BRIEF — Whenever a line below mentions the word "need", that line should be copied.

[Saved data entries]

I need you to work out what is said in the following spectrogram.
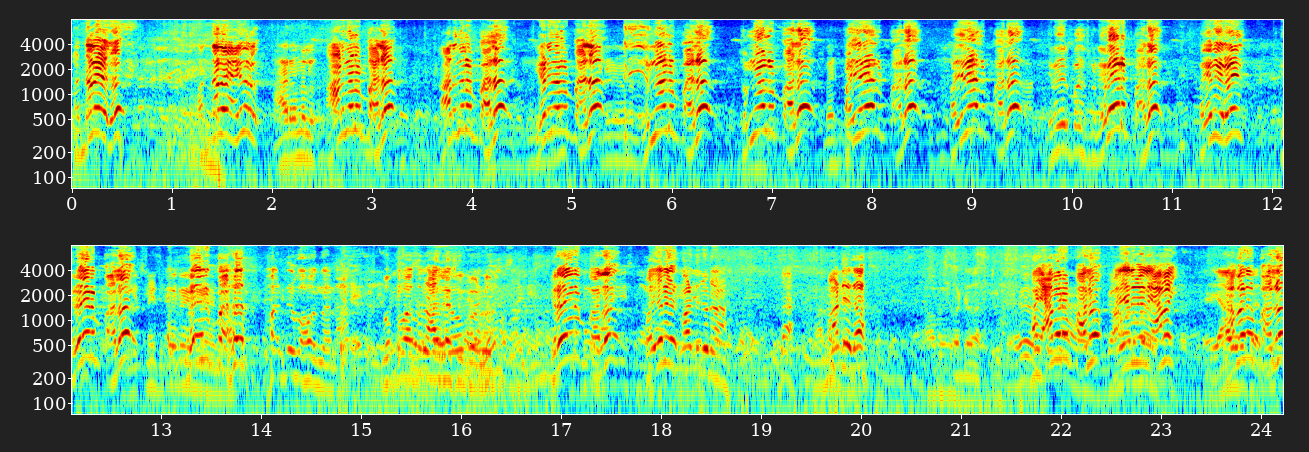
వందల వందల ఐదు ఆరు వందలు ఆరు వందల రూపాయలు ఆరు వందల రూపాయలు ఏడు వందల రూపాయలు ఎనిమిది వందల రూపాయలు తొమ్మిది వందల రూపాయలు పదిహేను రూపాయలు పదిహేను రూపాయలు ఇరవై రూపాయలు తీసుకోండి. ఇరవై రూపాయలు పదిహేను ఇరవై ఇరవై రూపాయలు? ఇరవై రూపాయలు? క్వాలిటీ బాగుందన్న ముప్పై కోసం నాలుగు లక్షల గోల్డ్ ఇరవై రూపాయలు? పదిహేను క్వాలిటీ చూడ మాటేదా యాభై రూపాయలు? పదిహేను వేల యాభై. యాభై రూపాయలు?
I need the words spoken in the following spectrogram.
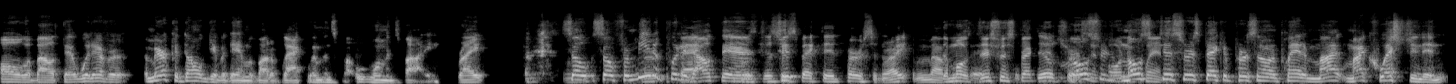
all about that. Whatever america don't give a damn about a black woman's woman's body right so so for me to put it out there Most to- disrespected person, right? the most said. disrespected Still person most, on most planet. disrespected person on the planet. My my question and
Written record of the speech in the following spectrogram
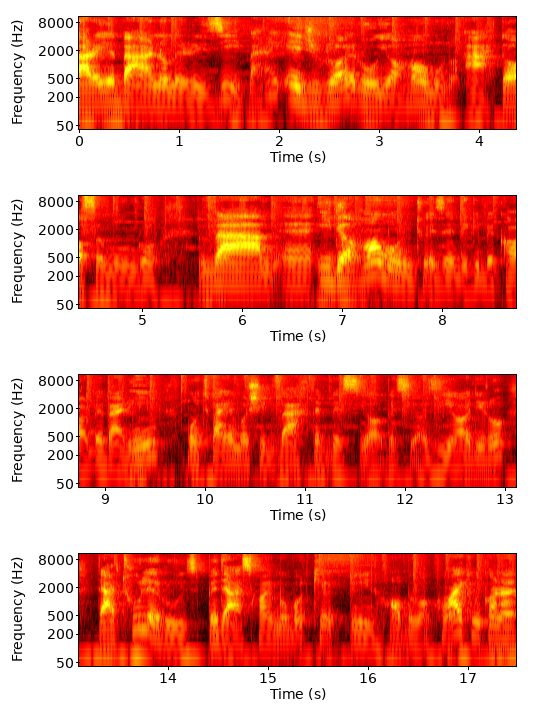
برای برنامه ریزی برای اجرای رویاهامون و اهدافمون رو و ایده هامون توی زندگی به کار ببریم مطمئن باشید وقت بسیار بسیار زیادی رو در طول روز به دست خواهیم آورد که اینها به ما کمک می‌کنن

EXERCISE RESPONSE —
I need you to work out what is said in the following spectrogram.
I need the words spoken in the following spectrogram.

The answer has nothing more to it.